(Provided data begins)

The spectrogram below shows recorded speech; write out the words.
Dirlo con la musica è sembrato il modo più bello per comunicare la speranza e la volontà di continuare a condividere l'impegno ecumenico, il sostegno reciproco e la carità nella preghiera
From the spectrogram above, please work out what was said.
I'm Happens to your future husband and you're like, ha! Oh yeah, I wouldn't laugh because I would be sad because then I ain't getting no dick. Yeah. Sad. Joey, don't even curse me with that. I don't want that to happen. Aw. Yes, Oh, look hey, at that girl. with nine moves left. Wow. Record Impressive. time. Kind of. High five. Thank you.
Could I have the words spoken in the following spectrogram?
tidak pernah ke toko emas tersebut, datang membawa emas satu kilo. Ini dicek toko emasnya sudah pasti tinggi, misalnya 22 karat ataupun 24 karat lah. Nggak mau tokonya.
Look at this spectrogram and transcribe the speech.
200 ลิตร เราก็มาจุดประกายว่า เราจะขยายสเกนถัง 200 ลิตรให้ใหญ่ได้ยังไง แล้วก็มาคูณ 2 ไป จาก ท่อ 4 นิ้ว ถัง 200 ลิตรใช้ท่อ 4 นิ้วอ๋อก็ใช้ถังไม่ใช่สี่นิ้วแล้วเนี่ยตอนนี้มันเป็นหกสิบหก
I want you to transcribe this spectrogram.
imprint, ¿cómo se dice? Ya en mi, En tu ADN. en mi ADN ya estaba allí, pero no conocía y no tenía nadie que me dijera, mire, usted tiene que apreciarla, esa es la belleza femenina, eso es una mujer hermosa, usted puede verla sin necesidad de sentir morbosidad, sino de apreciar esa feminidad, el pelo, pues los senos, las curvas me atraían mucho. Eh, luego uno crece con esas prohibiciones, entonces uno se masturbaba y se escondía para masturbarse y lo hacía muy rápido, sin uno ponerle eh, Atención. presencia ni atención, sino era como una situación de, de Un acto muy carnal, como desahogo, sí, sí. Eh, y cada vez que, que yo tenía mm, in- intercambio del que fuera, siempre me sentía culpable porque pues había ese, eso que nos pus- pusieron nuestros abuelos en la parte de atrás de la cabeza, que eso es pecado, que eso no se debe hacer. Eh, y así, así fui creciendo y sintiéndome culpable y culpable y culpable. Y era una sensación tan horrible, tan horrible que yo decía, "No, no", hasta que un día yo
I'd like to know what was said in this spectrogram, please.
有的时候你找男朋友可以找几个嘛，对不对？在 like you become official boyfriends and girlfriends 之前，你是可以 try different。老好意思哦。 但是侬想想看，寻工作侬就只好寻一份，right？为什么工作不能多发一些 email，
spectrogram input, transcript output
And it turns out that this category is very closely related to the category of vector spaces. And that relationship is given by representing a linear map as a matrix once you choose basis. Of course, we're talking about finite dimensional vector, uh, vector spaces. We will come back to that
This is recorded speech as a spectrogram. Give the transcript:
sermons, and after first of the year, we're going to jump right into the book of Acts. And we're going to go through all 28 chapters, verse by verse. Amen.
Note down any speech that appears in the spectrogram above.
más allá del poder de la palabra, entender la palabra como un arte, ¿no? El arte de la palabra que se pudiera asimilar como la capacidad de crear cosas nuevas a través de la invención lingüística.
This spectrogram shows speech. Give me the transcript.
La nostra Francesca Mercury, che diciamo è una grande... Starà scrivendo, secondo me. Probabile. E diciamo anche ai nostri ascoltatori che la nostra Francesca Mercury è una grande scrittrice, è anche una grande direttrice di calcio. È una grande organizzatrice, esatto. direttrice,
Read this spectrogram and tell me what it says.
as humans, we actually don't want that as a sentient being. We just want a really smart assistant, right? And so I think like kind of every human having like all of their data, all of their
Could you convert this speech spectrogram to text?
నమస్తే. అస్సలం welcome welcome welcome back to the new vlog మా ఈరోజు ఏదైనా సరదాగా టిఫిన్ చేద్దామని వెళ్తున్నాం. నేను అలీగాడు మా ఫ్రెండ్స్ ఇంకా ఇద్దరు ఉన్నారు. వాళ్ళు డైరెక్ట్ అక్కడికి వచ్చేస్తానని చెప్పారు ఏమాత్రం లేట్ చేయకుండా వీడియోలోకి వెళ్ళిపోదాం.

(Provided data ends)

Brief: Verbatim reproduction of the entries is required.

Reply:
The spectrogram below shows recorded speech; write out the words.
Dirlo con la musica è sembrato il modo più bello per comunicare la speranza e la volontà di continuare a condividere l'impegno ecumenico, il sostegno reciproco e la carità nella preghiera
From the spectrogram above, please work out what was said.
I'm Happens to your future husband and you're like, ha! Oh yeah, I wouldn't laugh because I would be sad because then I ain't getting no dick. Yeah. Sad. Joey, don't even curse me with that. I don't want that to happen. Aw. Yes, Oh, look hey, at that girl. with nine moves left. Wow. Record Impressive. time. Kind of. High five. Thank you.
Could I have the words spoken in the following spectrogram?
tidak pernah ke toko emas tersebut, datang membawa emas satu kilo. Ini dicek toko emasnya sudah pasti tinggi, misalnya 22 karat ataupun 24 karat lah. Nggak mau tokonya.
Look at this spectrogram and transcribe the speech.
200 ลิตร เราก็มาจุดประกายว่า เราจะขยายสเกนถัง 200 ลิตรให้ใหญ่ได้ยังไง แล้วก็มาคูณ 2 ไป จาก ท่อ 4 นิ้ว ถัง 200 ลิตรใช้ท่อ 4 นิ้วอ๋อก็ใช้ถังไม่ใช่สี่นิ้วแล้วเนี่ยตอนนี้มันเป็นหกสิบหก
I want you to transcribe this spectrogram.
imprint, ¿cómo se dice? Ya en mi, En tu ADN. en mi ADN ya estaba allí, pero no conocía y no tenía nadie que me dijera, mire, usted tiene que apreciarla, esa es la belleza femenina, eso es una mujer hermosa, usted puede verla sin necesidad de sentir morbosidad, sino de apreciar esa feminidad, el pelo, pues los senos, las curvas me atraían mucho. Eh, luego uno crece con esas prohibiciones, entonces uno se masturbaba y se escondía para masturbarse y lo hacía muy rápido, sin uno ponerle eh, Atención. presencia ni atención, sino era como una situación de, de Un acto muy carnal, como desahogo, sí, sí. Eh, y cada vez que, que yo tenía mm, in- intercambio del que fuera, siempre me sentía culpable porque pues había ese, eso que nos pus- pusieron nuestros abuelos en la parte de atrás de la cabeza, que eso es pecado, que eso no se debe hacer. Eh, y así, así fui creciendo y sintiéndome culpable y culpable y culpable. Y era una sensación tan horrible, tan horrible que yo decía, "No, no", hasta que un día yo
I'd like to know what was said in this spectrogram, please.
有的时候你找男朋友可以找几个嘛，对不对？在 like you become official boyfriends and girlfriends 之前，你是可以 try different。老好意思哦。 但是侬想想看，寻工作侬就只好寻一份，right？为什么工作不能多发一些 email，
spectrogram input, transcript output
And it turns out that this category is very closely related to the category of vector spaces. And that relationship is given by representing a linear map as a matrix once you choose basis. Of course, we're talking about finite dimensional vector, uh, vector spaces. We will come back to that
This is recorded speech as a spectrogram. Give the transcript:
sermons, and after first of the year, we're going to jump right into the book of Acts. And we're going to go through all 28 chapters, verse by verse. Amen.
Note down any speech that appears in the spectrogram above.
más allá del poder de la palabra, entender la palabra como un arte, ¿no? El arte de la palabra que se pudiera asimilar como la capacidad de crear cosas nuevas a través de la invención lingüística.
This spectrogram shows speech. Give me the transcript.
La nostra Francesca Mercury, che diciamo è una grande... Starà scrivendo, secondo me. Probabile. E diciamo anche ai nostri ascoltatori che la nostra Francesca Mercury è una grande scrittrice, è anche una grande direttrice di calcio. È una grande organizzatrice, esatto. direttrice,
Read this spectrogram and tell me what it says.
as humans, we actually don't want that as a sentient being. We just want a really smart assistant, right? And so I think like kind of every human having like all of their data, all of their
Could you convert this speech spectrogram to text?
నమస్తే. అస్సలం welcome welcome welcome back to the new vlog మా ఈరోజు ఏదైనా సరదాగా టిఫిన్ చేద్దామని వెళ్తున్నాం. నేను అలీగాడు మా ఫ్రెండ్స్ ఇంకా ఇద్దరు ఉన్నారు. వాళ్ళు డైరెక్ట్ అక్కడికి వచ్చేస్తానని చెప్పారు ఏమాత్రం లేట్ చేయకుండా వీడియోలోకి వెళ్ళిపోదాం.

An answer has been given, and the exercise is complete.